(f) an air-operated motor device comprising a rotary shaft coupled to receive air from said air line, and constructed to drive said shaft in a rotary motion when said air-operated motor receives air from said air line; and
(g) a flywheel coupled to said shaft for translating the energy of said air into rotation of said flywheel.
1. Field of the Invention
This invention is for an energy dissipation system, particularly one which utilizes a piston in a pneumatic cylinder to absorb a shock and to supply air to an air-operated energy dissipation device.
2. Description of the Related Art

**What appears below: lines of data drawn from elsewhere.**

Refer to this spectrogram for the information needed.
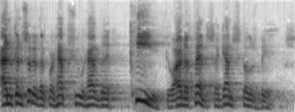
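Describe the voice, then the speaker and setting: An actor playing a pompous, hectoring American senator, oratorical and insistent, in a 1950s radio drama. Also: male voice, fairly high pitch, lively intonation, moderate pace, bright, forceful tone. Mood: grandstanding. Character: pompous, hectoring male US senator leading an inquiry. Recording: echoing hall, old radio broadcast.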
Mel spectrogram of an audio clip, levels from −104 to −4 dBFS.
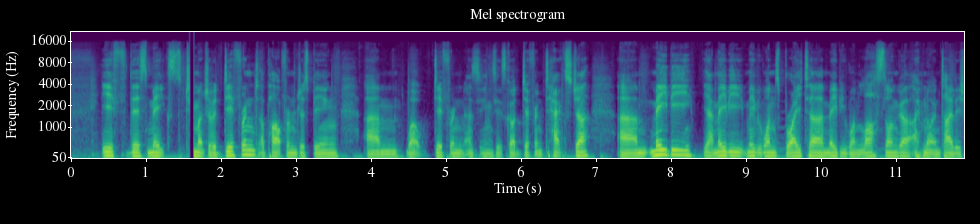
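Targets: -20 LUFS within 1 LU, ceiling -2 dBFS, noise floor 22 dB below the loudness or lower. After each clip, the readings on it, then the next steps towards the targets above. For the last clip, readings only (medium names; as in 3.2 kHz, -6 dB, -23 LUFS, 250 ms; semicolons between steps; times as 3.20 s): dropouts 1; longest dropout 58 ms; loudness -25.0 LUFS; peak level -5.0 dBFS; loudness target -20.0 LUFS
-> interpolate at 1.59 s, 58 ms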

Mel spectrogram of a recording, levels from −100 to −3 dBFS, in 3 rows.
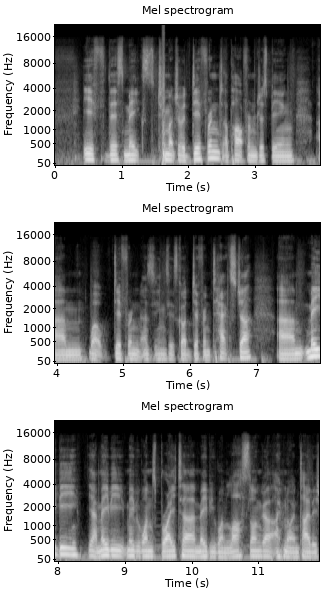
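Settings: dropouts 0; loudness -25.0 LUFS; peak level -5.0 dBFS; loudness target -20.0 LUFS
-> trim +5 dB; peak limiter -2 dBFS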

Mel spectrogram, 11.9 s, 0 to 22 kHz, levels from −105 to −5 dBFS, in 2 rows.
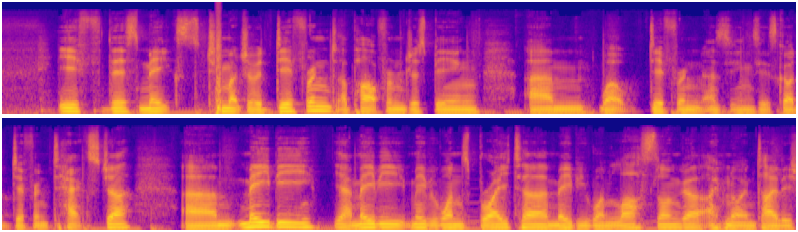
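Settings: loudness -20.0 LUFS; peak level -2.0 dBFS; noise floor -45 dBFS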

(a) A pneumatic shock absorber with a piston rod that extends out of the cylinder, showing on U.S. Pat. No. 5,069,317 issued Dec. 3, 1991 entitled “Numeric Shock Absorber” and invented by Kurt Stoll, et. al. This pneumatic shock absorber of the Stoll patent, however, requires a relatively complex structure and a source of compressed air coupled to the shock absorber. A valve system is also required in the shock absorber, which in conjunction with the compressed air controls the adapting characteristics of the shock absorber. The present invention by contrast, employs a piston and pneumatic cylinder with a spring return; therefore, there is no necessity of providing an external source of compressed air.

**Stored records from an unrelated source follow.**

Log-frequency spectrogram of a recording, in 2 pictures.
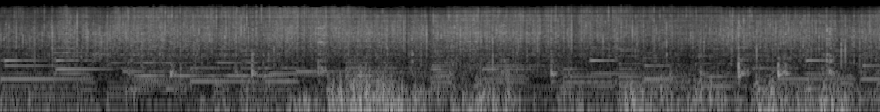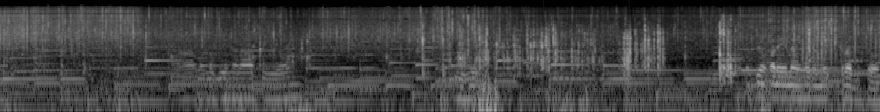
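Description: Onion, garlic and ginger frying in hot cooking oil, a continuous close sizzle with clattering stirring and occasional louder crackles.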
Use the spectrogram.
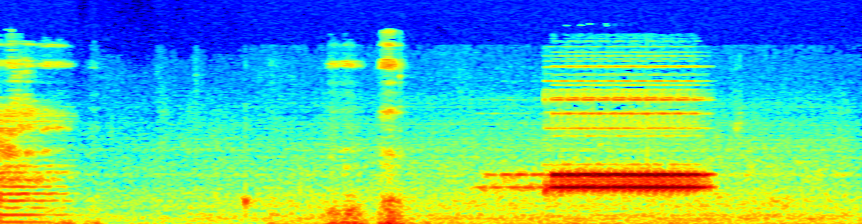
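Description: A telephone rings in the Higurashi: When They Cry video game, a late-night call heard as one short, bright electronic ring burst. Quieter game sounds and soft noises surround it.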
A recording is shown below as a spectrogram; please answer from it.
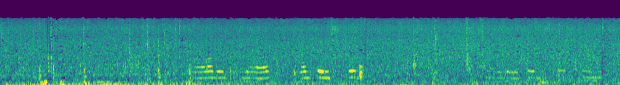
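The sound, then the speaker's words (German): Steady rain falls on leaves and drips from them outdoors after a passing thunderstorm, a dense, even hiss of patter that runs throughout, with faint voices and a few soft tonal sounds underneath. “Aber der Regen bleibt. Hier regnet es sowieso nur zweimal. Einmal auf die Blätter und dann von den Blättern.”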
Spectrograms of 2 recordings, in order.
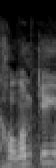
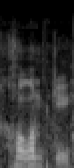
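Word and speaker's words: gołąbki: But it's like a G sound that you're doing, like the weird G. Yeah, holumki.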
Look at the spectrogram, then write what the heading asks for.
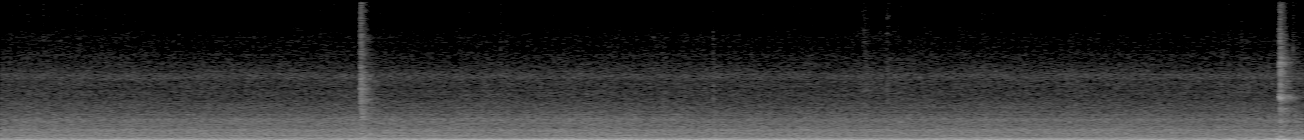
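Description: Metra BNSF commuter train running at speed, heard from on board: a steady rumble with a low hum. Two sharp clicks cut through, one a few seconds in and one near the end.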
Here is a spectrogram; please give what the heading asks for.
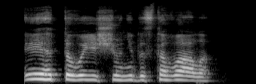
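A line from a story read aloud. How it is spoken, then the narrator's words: Moaning. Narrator (Russian): простонала пассажирка в темном углу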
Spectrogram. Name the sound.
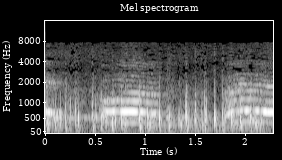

(b) U.S. Pat. No. 3,991,570 issued Nov. 16, 1976 to James E. Keller, entitled “Hydraulic Accumulator Pressure Release Valve and System” shows a hydraulic power supply unit. The unit is a closed system in which hydraulic fluid passes through a pressure release valve where the pressure relief valve automatically operates to release system pressure when the hydraulic pump of the system stops. When the pump is operating, fluid flows through a fluid supply line and a check valve to an accumulator. The accumulator helps to maintain the system pressure under a desired level. When the pump stops, the pressure relief valve relieves the accumulator pressure and the system pressure. The accumulator pressure and relieve valve of system in the Keller patent, however, is not associated with the elimination of a shock applied to a load by the employment of an air-operated energy dissipation device.
The motion of a computer, or other load, that must be protected from shock, compresses air in a pneumatic cylinder by driving a piston from an initial position against a return spring. Air is driven from the cylinder into an air line. The air pressure is used by air-operated energy dissipation devices to dissipate the energy generated by the computer cabinet or other load.
The invention is showing by reference to the drawings in which:
FIG. 1 is a diagrammatic representation of an embodiment of the invention which utilizes an air motor to dissipate energy;
The energy reduction system of this invention is intended to dissipate forces applied to loads and, in particular, forces that affect sensitive objects such as electronic equipment. The system does not require the utilization of any hydraulic fluids, or any external compressed air sources. The system is able to dissipate energy quickly when the object to which the shock force is applied and is driven into contact with the piston rod of a pneumatic cylinder.
FIG. 1 illustrates an embodiment of the energy reduction system of the present invention. In this embodiment, the energy reduction system 10 is positioned adjacent to a load, such as a computer cabinet 12, or other type of load that must be protected from shock. The computer cabinet is located just above the extending piston rod 14 of a piston 16 in a cylinder 18 with a vent 34. The cylinder 18 is preferably shaped in the form of a “pancake” or as a relatively flat shape with a horizontal dimension that is appreciably larger than its vertical dimension. When a sudden download force is applied to the computer cabinet 12, it is driven downward into contact with the upper end 20 of the piston rod 14 of the piston 16. As the piston 16 is driven downward by the cabinet, it compresses the air below it, forcing an outlet valve 24 to open. This enables air to be forced into their line 26 to the air motor 40, which drives the motor shaft 42 and the fly wheel 44, to translate the energy supplied to the flywheel by the cabinet displacement 12 into rotation of the flywheel.